APHA launches the Year of Climate Change and Health

Climate change is a serious threat to human health. APHA is leading a new initiative to reduce its effects.


  1. Growing science that shows humans are at risk from climate change has prompted APHA to declare 2017 the Year of Climate Change and Health.
  2. At APHA's 2016 Annual Meeting and Expo in Denver, APHA Executive Director Georges Benjamin, MD, announced that 2017 is the Year of Climate Change and Health, featuring events, actions and education on the ways climate can make us less healthy. The observance is building up to APHA's 2017 Annual Meeting and Expo Nov. 4-8 in Atlanta, which has a theme of "Creating the Healthiest Nation: Climate Changes Health."
  3. Climate change is not a matter of opinion. The science is clear that climate change is happening now.
  4. Science shows that climate change poses a serious threat to public health. Changes in the earth’s climate can cause damage to water supplies, increase the likelihood of vector-borne diseases and increase the frequency of dangerous weather events, according to the Centers for Disease Control and Prevention.
  5. Rising rates of climate-related health issues such as asthma and allergies, respiratory disease, cholera, Zika, malaria and dengue are increasingly causing harm to human health.

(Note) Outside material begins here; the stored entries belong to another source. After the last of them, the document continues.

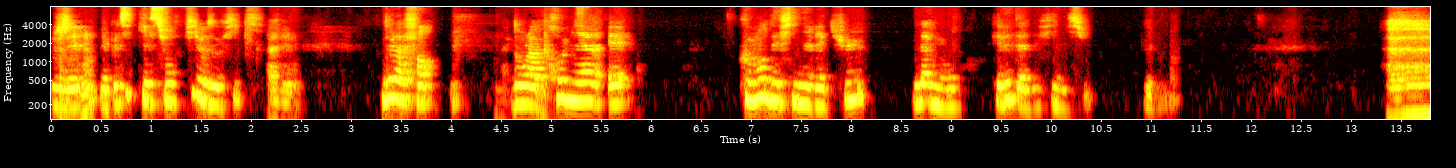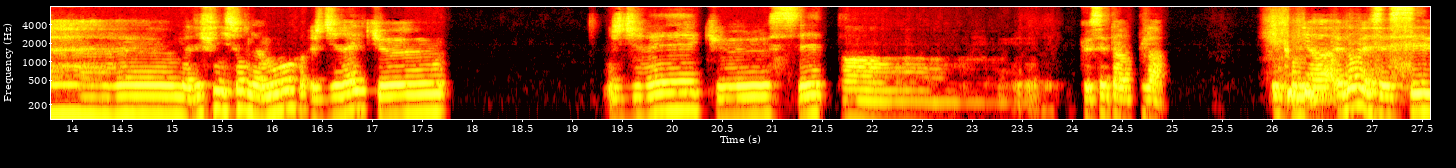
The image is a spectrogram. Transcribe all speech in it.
j'ai Mhm. les petites questions philosophiques Allez. de la fin, dont la première est comment définirais-tu l'amour? Quelle est ta définition de l'amour? Euh, ma définition de l'amour, je dirais que je dirais que c'est un que c'est un plat et qu'on ira. non mais c'est c'est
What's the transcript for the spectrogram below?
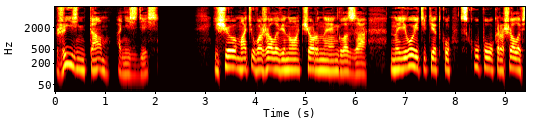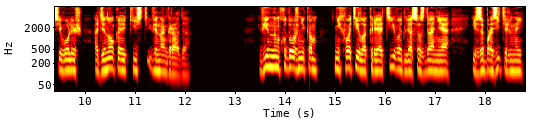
Жизнь там, а не здесь. Еще мать уважала вино «Черные глаза», но его этикетку скупо украшала всего лишь одинокая кисть винограда. Винным художникам не хватило креатива для создания изобразительной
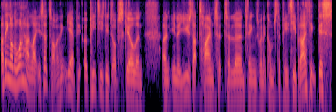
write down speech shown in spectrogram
I think on the one hand, like you said, Tom, I think yeah, P- uh, PTs need to upskill and and you know use that time to to learn things when it comes to PT. But I think this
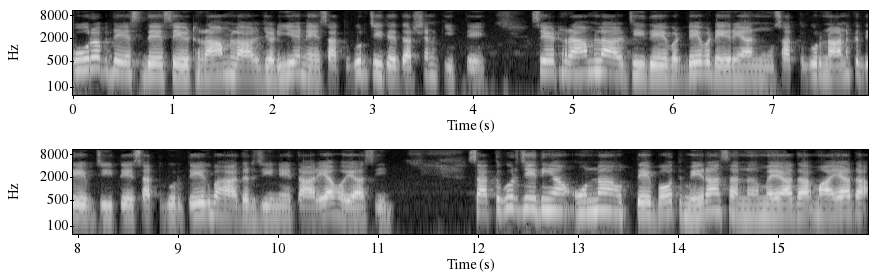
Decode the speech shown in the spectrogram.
ਪੂਰਬ ਦੇਸ਼ ਦੇ ਸੇਠ ਰਾਮ ਲਾਲ ਜੜੀਏ ਨੇ ਸਤਿਗੁਰ ਜੀ ਦੇ ਦਰਸ਼ਨ ਕੀਤੇ। ਸੇਠ ਰਾਮ ਲਾਲ ਜੀ ਦੇ ਵੱਡੇ ਵਡੇਰਿਆਂ ਨੂੰ ਸਤਿਗੁਰ ਨਾਨਕ ਦੇਵ ਜੀ ਤੇ ਸਤਿਗੁਰ ਤੇਗ ਬਹਾਦਰ ਜੀ ਨੇ ਤਾਰਿਆ ਹੋਇਆ ਸੀ। ਸਤਿਗੁਰ ਜੀ ਦੀਆਂ ਉਹਨਾਂ ਉੱਤੇ ਬਹੁਤ ਮਿਹਰਾਂ ਸਨ। ਮਾਇਆ ਦਾ ਮਾਇਆ ਦਾ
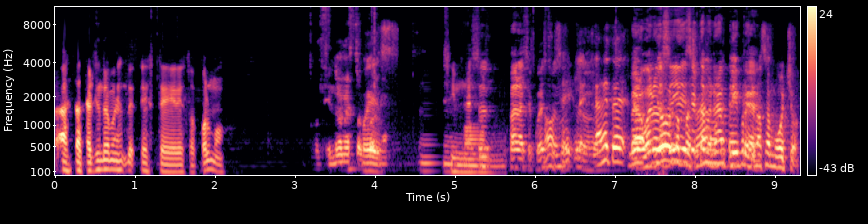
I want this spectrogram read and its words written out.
hasta, hasta síndrome de, este, de Estocolmo. El síndrome de Estocolmo. Pues Simón. Eso es para secuestro, No ¿no? Pero- la neta, pero yo, bueno, yo sí, de cierta no manera ahí porque no sé mucho.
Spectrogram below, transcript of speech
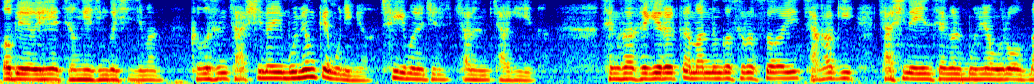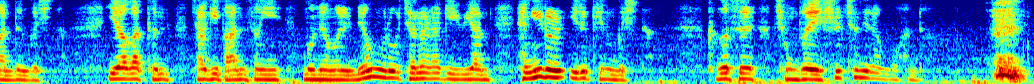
업에 의해 정해진 것이지만 그것은 자신의 무명 때문이며 책임을 질 자는 자기이다. 생사 세계를 떠맡는 것으로서의 자각이 자신의 인생을 무명으로 만든 것이다. 이와 같은 자기 반성이 무명을 명으로 전환하기 위한 행위를 일으키는 것이다. 그것을 중도의 실천이라고 한다.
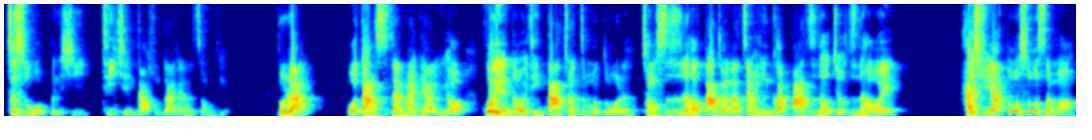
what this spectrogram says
这是我分析提前告诉大家的重点，不然我当时在卖掉以后，会员都已经大赚这么多了，从四字头大赚到将近快八字头、九字头，哎，还需要多说什么？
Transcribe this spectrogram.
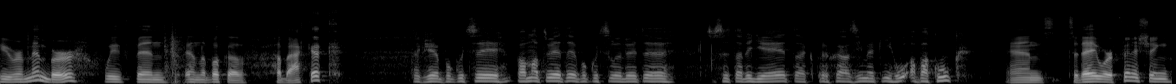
you remember, we've been in the book of Habakkuk, Takže pokud si pamatujete, pokud sledujete, co se tady děje, tak procházíme knihu Abakuk and today we're finishing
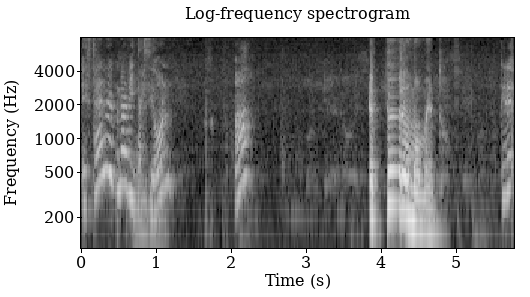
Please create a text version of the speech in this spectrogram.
¿Está en alguna habitación? Ah, Espera un momento. creo...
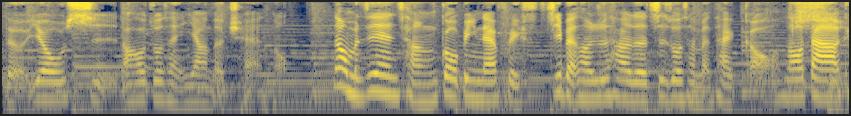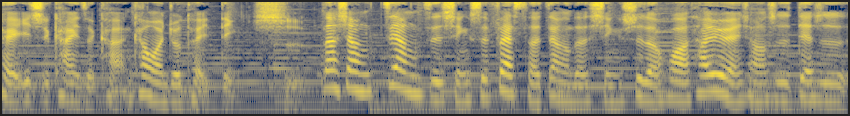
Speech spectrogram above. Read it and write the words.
的优势，然后做成一样的 channel。那我们之前常诟病 Netflix，基本上就是它的制作成本太高，然后大家可以一直看一直看，看完就退订。是。那像这样子形式，Fast 这样的形式的话，它有点像是电视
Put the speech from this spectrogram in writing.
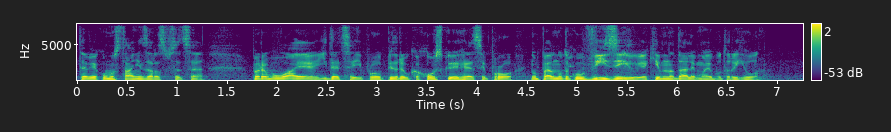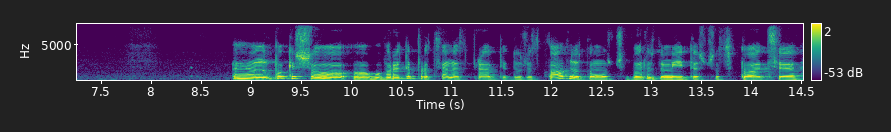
те, в якому стані зараз все це перебуває. Йдеться і про підрив Каховської ГЕС, і про ну певну таку візію, яким надалі має бути регіон. Е, Ну, поки що е, говорити про це насправді дуже складно, тому що ви розумієте, що ситуація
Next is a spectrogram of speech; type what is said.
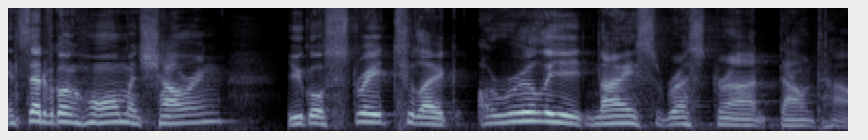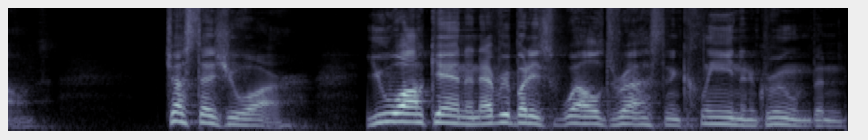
instead of going home and showering, you go straight to like a really nice restaurant downtown, just as you are. You walk in and everybody's well dressed and clean and groomed, and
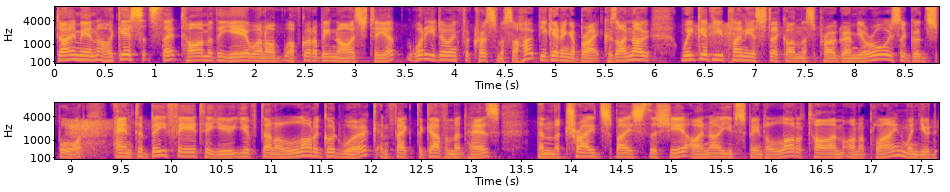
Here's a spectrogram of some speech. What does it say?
Damien, I guess it's that time of the year when I've, I've got to be nice to you. What are you doing for Christmas? I hope you're getting a break because I know we give you plenty of stick on this program. You're always a good sport. And to be fair to you, you've done a lot of good work. In fact, the government has in the trade space this year. I know you've spent a lot of time on a plane when you'd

  6. Climate change affects different communities in different ways. “The elderly, the poor, those with chronic illness and low-income communities that are disproportionately composed of people of color are at the greatest risk from injury, disease and death related to climate change,” said Jalonne White-Newsome, a senior program officer with the Kresge Foundation’s Environment Program, in a news release.